For any member

The values

The procedure depends on the solution of three problems for the determination of member constants on fixed end moments, the stiffness at each end of member, and of the over-carry factor (distribution factors

The network has four layers, three inputs and five output values. The function network creates the net, which generates the first layer weights and biases for the four linear layers required for this problem. These weights and biases can now be trained incrementally using the algorithm. The network must be trained in order to obtain first layer weights and biases. For the second, third and fourth layers, the weights and biases are modified in response to network’s inputs and will lead to the correct output vector. There are not target outputs available. The linear network was able to adapt very quickly to the change in the outputs.
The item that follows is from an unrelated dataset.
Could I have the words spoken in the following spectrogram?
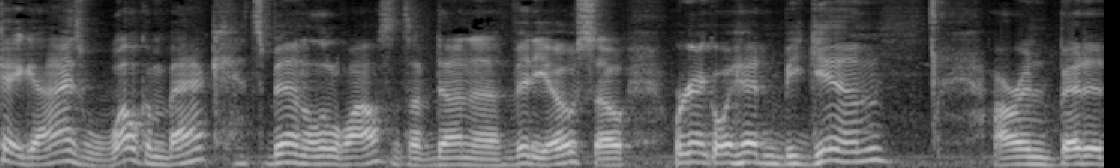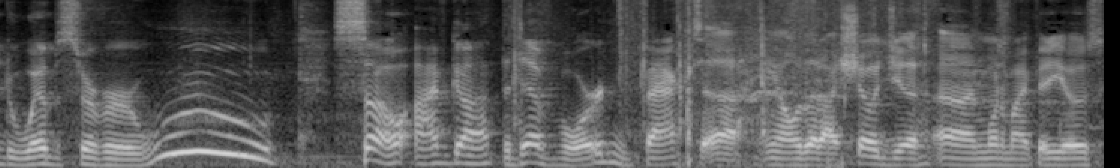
Okay guys, welcome back. It's been a little while since I've done a video, so we're going to go ahead and begin our embedded web server. Woo! So I've got the dev board, in fact, uh, you know, that I showed you uh, in one of my videos,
The fact that it takes only seven iterations for the network to learn the input pattern is quite an impressive accomplishment.

The scheme for entering the calculations systematically is shown in

The fixed end moments for the different loaded members are calculated by using the standard formula available in any structural handbook. Having completed these preliminary calculations, the training can be initiated. The network was set up with the three parameters (distribution factors of the beam) as the input, and the rotational end moments due to rotation as the outputs determined by the first layer.

The calculation starts in the input layer and continues from one layer to the next. Such calculation is carried out quickly. After 6 or 7 iterations have been performed, as explained earlier, it will be noted that there is little or no change in the values of two consecutive sets of calculations. The calculations are now stopped and the values of the last iteration are taken as the correct ones, with the previous values being ignored. For the sake of clarity, these final values have been indicated separately in

A comparison between the presented ANN model and Kani’s method was performed on the same example, and

it can be shown in

is the rotational end moment (output network) or total end moment and

Rotational end moments with lateral displacement

Total end moments with lateral displacement

shown in

. Accuracy of formulas for rotational end moments

Nodes | Layers | Statistical Mean Value | Statistical Standard Deviation |
---|---|---|---|

Nodes 1s | 1 | 1.0375 | 0.0178 |

2 | 1.0097 | 0.0013 | |

3 | 1.0067 | 0.0008 | |

Nodes 2s | 1 | 0.9776 | 0.0131 |

2 | 0.9995 | 0.0147 | |

3 | 1.0016 | 0.1107 | |

4 | 0.9976 | 0.0036 | |

Nodes 3s | 1 | 0.9529 | 0.0036 |

2 | 1.0118 | 0.0108 | |

3 | 1.0578 | 0.0710 | |

4 | 1.0005 | 0.0032 | |

Nodes 4s | 1 | 1.0000 | 0.0000 |

2 | 1.0000 | 0.0000 | |

3 | 1.0000 | 0.0000 | |

4 | 1.0000 | 0.0000 |

. Accuracy of formulas for total end moments

Nodes | Layers | Statistical Mean Value | Statistical Standard Deviation |
---|---|---|---|

Nodes 1s | 1 | 0.9633 | 0.0000 |

2 | 1.0289 | 0.0412 | |

3 | 1.0015 | 0.0054 | |

Nodes 2s | 1 | 1.0023 | 0.0112 |

2 | 1.0025 | 0.0064 | |

3 | 0.9970 | 0.0155 | |

4 | 0.9964 | 0.0037 | |

Nodes 3s | 1 | 1.0075 | 0.0076 |

2 | 1.0061 | 0.0091 | |

3 | 0.9841 | 0.0186 | |

4 | 1.0040 | 0.0023 | |

Nodes 4s | 1 | 1.0100 | 0.0000 |

2 | 1.0167 | 0.0000 | |

3 | 0.9783 | 0.0000 | |

4 | 1.0048 | 0.0000 |

analysis executed by neural topology (whose values are outside the parentheses) that can improve the accuracy and speed of the results.

Artificial neural networks are parallel computational models since the computation of the components

1) The networks, as fine-grained parallel implementations of linear systems, can overcome other approaches.

2) ANNs are very fast even on regular PCs. Enormous data sets can be processed, in comparison with traditional approaches.

3) The presented ANN model is constructed by using only structural model, and it has no boundary conditions in application.

4) Site engineers can calculate rotational moments

5) Artificial neural network models can accept any number of effective variables as input parameters without omission or simplification, as commonly done in conventional approaches.

L. R. P. M. thanks to Prof. Alfonzo G. Cerezo for his advice developing this work.